But the question Viola Davis and #OscarsSoWhite have raised is something different: How do we create stories that aren’t just about white people? “The Help” featured a diverse cast and even won Octavia Spencer an Oscar, but it’s no liberation from a white perspective. Hollywood this year, from “Spotlight” to “The Revenant” to “The Big Short,” told convincing stories that form an incomplete collective history. Actors like Viola Davis are too good to be stuck in one-note or one scene roles. They deserve an artistic vision that can match their talent.

And thankfully, bright spots are already on the horizon. Two years ago, “12 Years A Slave” presented an unflinching look at the violence of slavery from the perspective of a slave. Last year’s “Selma” documented the compromises and struggles of the civil rights movement. It was a very good film that highlighted an even better lead performance from David Oyelowo. This year, Spike Lee’s “Chi-raq,” an ambitious attempt to portray Chicago’s gun violence, was a hotspot for African American talent. Was the film always a success? Of course not. But what will guarantee better, more artistically daring films in the long run is taking chances on telling stories and histories that are as diverse as America.

Between theatre opportunities and television, Viola Davis will never be lacking for work.
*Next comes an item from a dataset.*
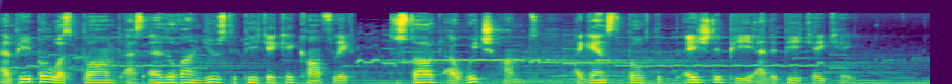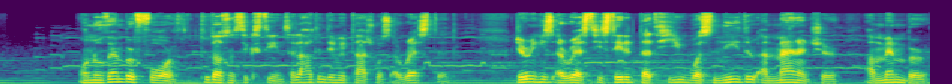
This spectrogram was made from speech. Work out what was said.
and people was bombed as Erdogan used the PKK conflict to start a witch hunt against both the HDP and the PKK. On November 4, 2016, Selahattin Demirtas was arrested. During his arrest, he stated that he was neither a manager, a member,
But if this talented performer continues to only be able to find roles like those in “Doubt” and “The Help,” it’s audiences that lose out. “The most powerful thing you can do with your art and your narratives is to tell the truth,” Davis told Brown students on Feb. 29. Davis has been telling the truth, so when will Hollywood start listening?